More than 1 million people a day get a sexually transmitted infection, WHO says
'Concerning lack of progress' as infection rates show no sign of declining
More than a million people worldwide catch a sexually transmitted infection every day, the World Health Organization (WHO) said on Thursday.
Four infections — chlamydia, gonorrhea, trichomoniasis and syphilis — account for a combined total of more than 376 million new cases annually, the WHO said in a report.
The vast majority of the infections are easily preventable and curable, the organization said, but some diseases, especially gonorrhea, are evolving into superbug forms that are increasingly difficult to treat with antibiotics.
"Sexually transmitted infections are everywhere. They are far more common than we think," said Teodora Wi, a medical officer in the WHO's department for reproductive health and research.
The report, based on 2016 global data — the most recent available — showed 127 million new cases of chlamydia that year, along with 87 million cases of gonorrhea, six million cases of syphilis and 156 million cases of trichomoniasis among men and women aged 15 to 49.
Sexually transmitted infections, or STIs, are a "persistent and endemic health threat worldwide" and have a profound impact on both adult and child health, the WHO said.

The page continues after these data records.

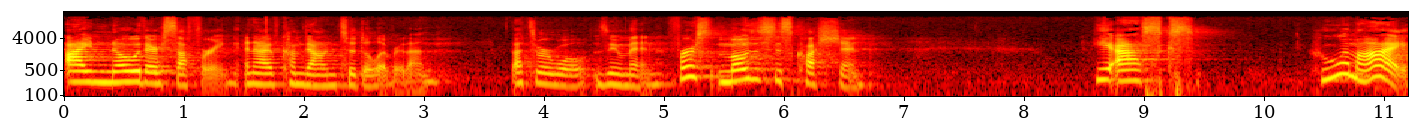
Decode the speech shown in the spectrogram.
I know they're suffering and I've come down to deliver them. That's where we'll zoom in. First, Moses' question. He asks, Who am I?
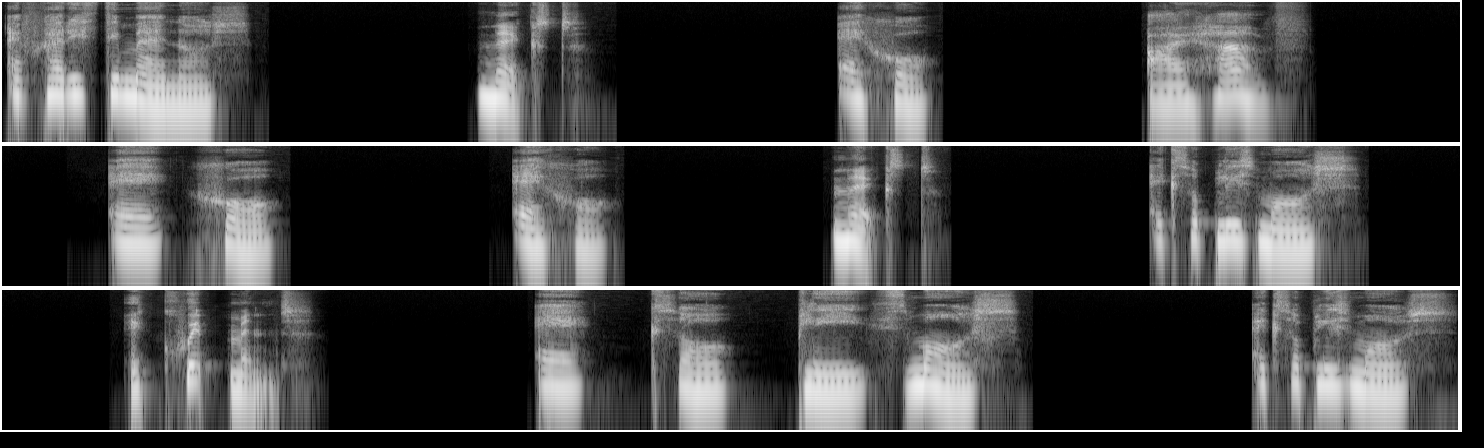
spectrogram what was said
Ευχαριστημένος. next, Έχω. I have, Έχω. Έχω. next, Εξοπλισμός. equipment, Εξοπλισμός. Εξοπλισμός.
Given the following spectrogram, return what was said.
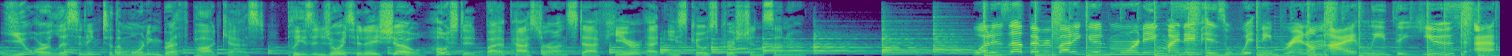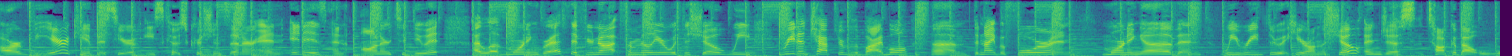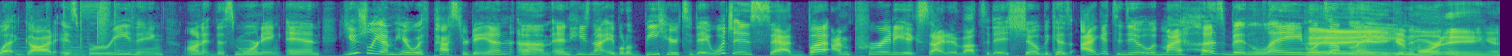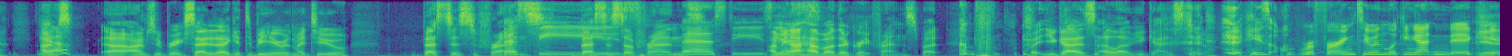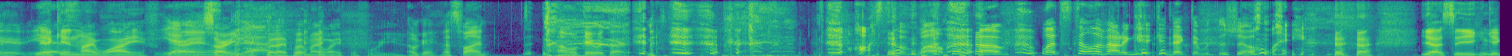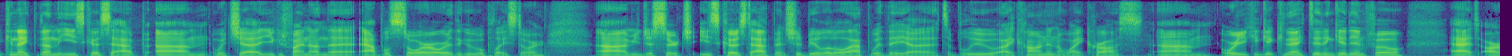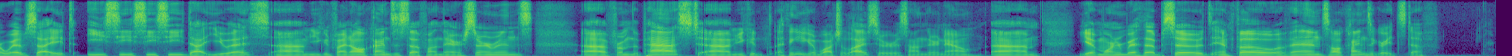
You are listening to the Morning Breath Podcast. Please enjoy today's show, hosted by a pastor on staff here at East Coast Christian Center. What is up, everybody? Good morning. My name is Whitney Branham. I lead the youth at our Viera campus here of East Coast Christian Center, and it is an honor to do it. I love Morning Breath. If you're not familiar with the show, we read a chapter of the Bible um, the night before and morning of, and we read through it here on the show and just talk about what God is breathing on it this morning. And usually I'm here with Pastor Dan, um, and he's not able to be here today, which is sad, but I'm pretty excited about today's show because I get to do it with my husband, Lane. What's hey, up, Lane? Good morning. I'm, Yeah. uh, I'm super excited. I get to be here with my two bestest of friends. Besties. Bestest of friends. Besties. I mean, I have other great friends, but but you guys, I love you guys too. He's referring to and looking at Nick Yeah. here. Nick and my wife. Yeah. I am. Sorry, Yeah. Nick, but I put my wife before you. Okay, that's fine. I'm okay with that. awesome. Well, um, let's tell them how to get connected with the show, Lane. Yeah, so you can get connected on the East Coast app, um, which uh, you can find on the Apple Store or the Google Play Store. Um, you just search East Coast app, and it should be a little app with a uh, it's a blue icon and a white cross. Um, or you could get connected and get info at our website eccc.us. Um, you can find all kinds of stuff on there, sermons. Uh, from the past, um, you could I think you can watch a live service on there now. Um, you get morning breath episodes, info, events, all kinds of great stuff.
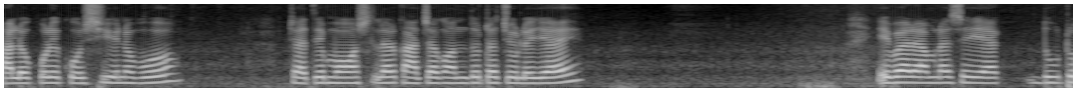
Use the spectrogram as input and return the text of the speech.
ভালো করে কষিয়ে নেব, যাতে মশলার কাঁচা গন্ধটা চলে যায়। এবার আমরা সেই এক, দুটো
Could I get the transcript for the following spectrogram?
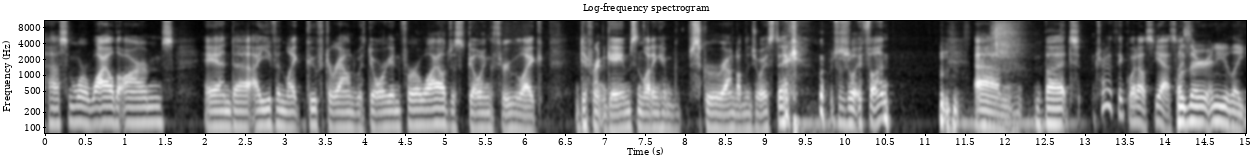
uh, some more Wild Arms, and uh, I even like goofed around with Dorian for a while, just going through like different games and letting him screw around on the joystick, which was really fun. um, but I'm trying to think what else. Yeah, so Was there any like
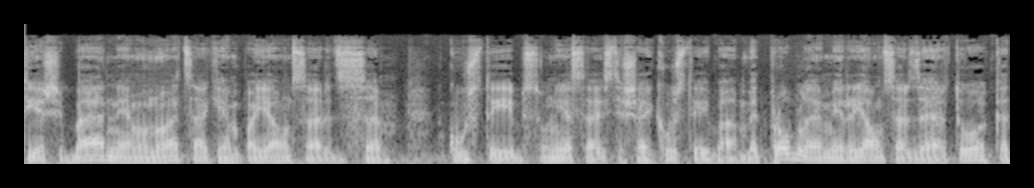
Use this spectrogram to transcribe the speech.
tieši bērniem un vecākiem par jaunsardzes uh, kustības un iesaisti šai kustībā. Bet problēma ir jaunsardzē ar to, ka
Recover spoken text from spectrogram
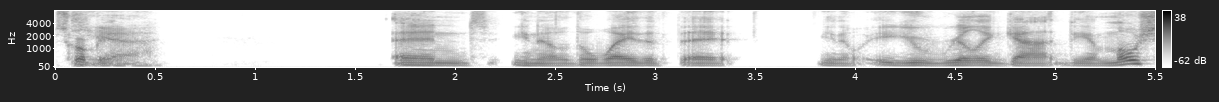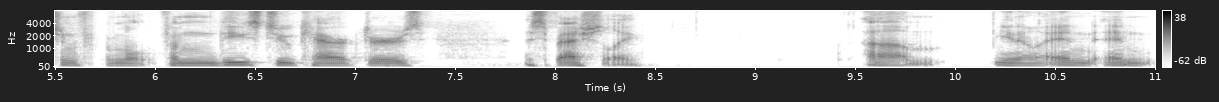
Scorpion, Yeah. and you know the way that they, you know, you really got the emotion from from these two characters, especially. Um, you know, and and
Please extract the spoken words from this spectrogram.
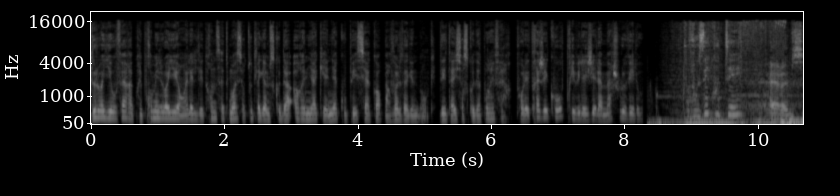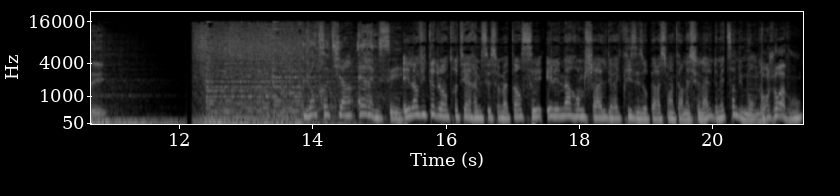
Deux loyers offerts après premier loyer en LLD 37 mois sur toute la gamme Skoda, Orenia et Enya Coupé, c'est accord par Volkswagen Bank. Détails sur skoda.fr. Pour les trajets courts, privilégiez la marche ou le vélo. Vous écoutez RMC. L'entretien RMC. Et l'invité de l'entretien RMC ce matin, c'est Elena Ranchal, directrice des opérations internationales de Médecins du Monde. Bonjour à vous.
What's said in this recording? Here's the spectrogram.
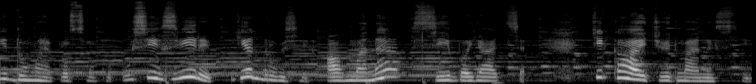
і думає про себе. Усіх звірів є друзі, а в мене всі бояться. Тікають від мене всі,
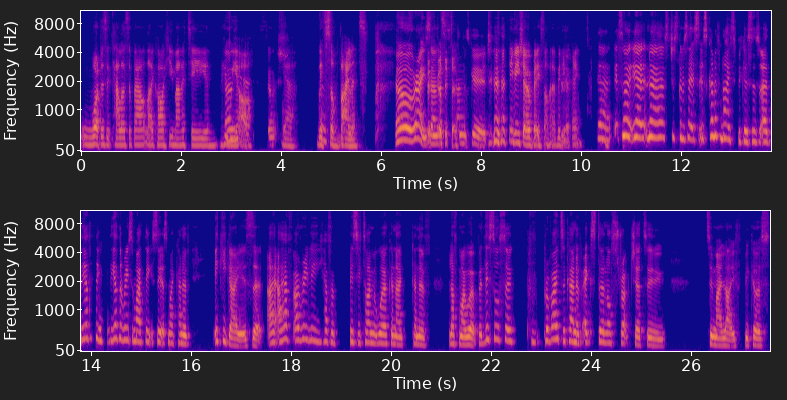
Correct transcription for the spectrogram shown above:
what does it tell us about like our humanity and who oh, we yeah. are Gosh. yeah with some violence oh right sounds, sounds good tv show based on a video game yeah it's not yeah no i was just going to say it's, it's kind of nice because uh, the other thing the other reason why i think see it as my kind of ikigai is that I, I have i really have a busy time at work and i kind of love my work but this also p- provides a kind of external structure to to my life because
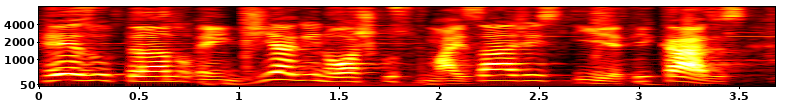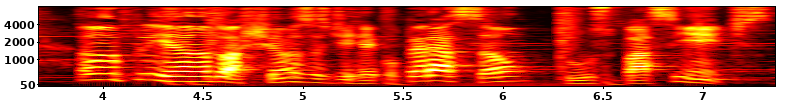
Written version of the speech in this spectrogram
resultando em diagnósticos mais ágeis e eficazes, ampliando as chances de recuperação dos pacientes.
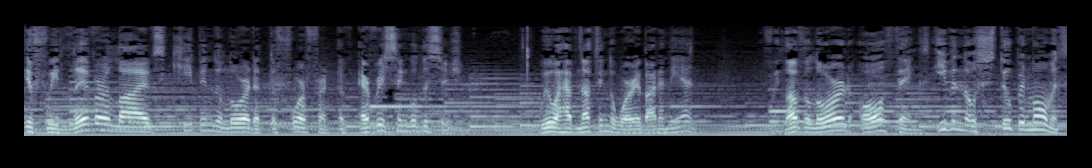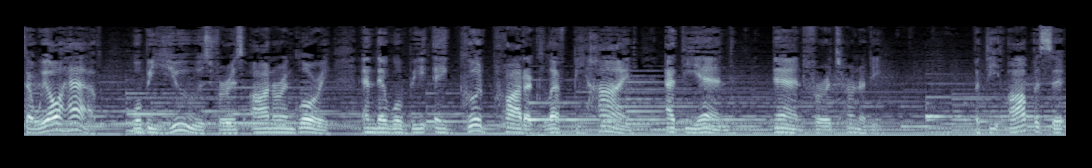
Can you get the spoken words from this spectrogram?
If we live our lives keeping the Lord at the forefront of every single decision, we will have nothing to worry about in the end. If we love the Lord, all things, even those stupid moments that we all have, will be used for His honor and glory, and there will be a good product left behind at the end and for eternity. But the opposite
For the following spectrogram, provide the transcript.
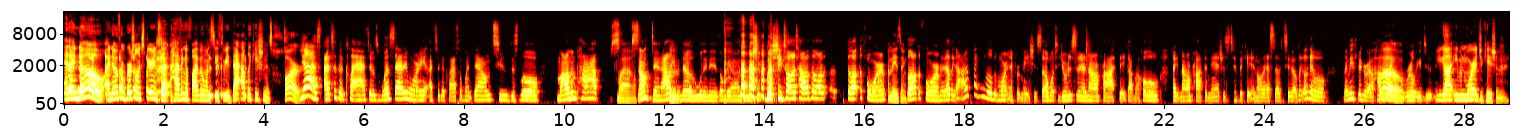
And I know, I know from personal experience that having a 501c3, that application is hard. Yes, I took a class. It was one Saturday morning. I took a class. I went down to this little mom and pop Wow. something. I don't Mm. even know what it is. I'll be honest with you. But she taught us how to fill out uh, fill out the form. Amazing. Fill out the form, and I was like, I might need a little bit more information. So I went to Georgia Center nonprofit, got my whole like nonprofit management certificate and all that stuff too. I was like, okay, well, let me figure out how to like really do this. You got even more education.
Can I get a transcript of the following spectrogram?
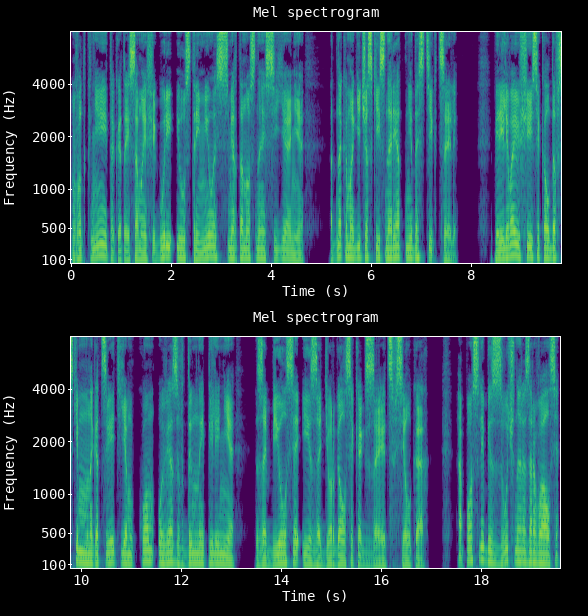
Вот к ней, так этой самой фигуре и устремилось смертоносное сияние — Однако магический снаряд не достиг цели. Переливающийся колдовским многоцветьем ком увяз в дымной пелене, забился и задергался, как заяц в селках. А после беззвучно разорвался,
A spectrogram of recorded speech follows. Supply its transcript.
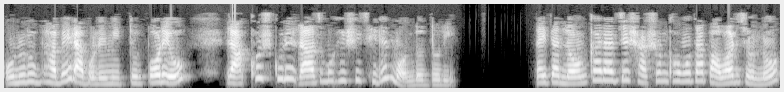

If left untreated, they can lead to serious and chronic health effects that include neurological and cardiovascular disease, infertility, ectopic pregnancy, stillbirths and an increased risk of HIV.
Syphilis alone caused an estimated 200,000 stillbirths and newborn deaths in 2016, making it one of the leading causes of baby loss globally, the research said.
<a href="https://twitter.com/hashtag/Syphilis?src=hash&ref_src=twsrc%5Etfw">#Syphilis</a> caused an estimated 200,000 stillbirths and newborn deaths in 2016, making it one of the leading causes of baby loss worldwide <a href="https://t.co/ZHPx3HJoJl">https://t.co/ZHPx3HJoJl</a> <a href="https://t.co/JCB36eWep3">pic.twitter.com/JCB36eWep3</a>—@WHO
Rates of infection haven't declined since 2012, the World Health Organization said.
"We're seeing a concerning lack of progress in stopping the spread of sexually transmitted infections," said Dr. Peter Salama, WHO's executive director for universal health coverage, in a news statement.
"This is a wake-up call for a concerted effort to ensure everyone, everywhere can access the services they need to prevent and treat these debilitating diseases."
Sexual infections caused by bacteria can normally be treated and cured with widely available medicines, but the WHO study said recent shortages in the global supply of benzathine penicillin had made it more difficult to control syphilis. Rising drug resistance to gonorrhea treatments is also a growing health threat.
Tim Jinks, a specialist in infectious disease at Britain's Wellcome Trust global health charity, said the increase in cases of STIs was alarming, especially given that some antibiotics are becoming less effective due to drug resistance.
"The high numbers of cases of gonorrhea are of particular concern," he said in an emailed comment to Reuters. "We are increasingly seeing incidences of so-called 'super-gonorrhea' which are practically impossible to treat."
The study and data were published online in the Bulletin of the World Health Organization.
With files from CBC News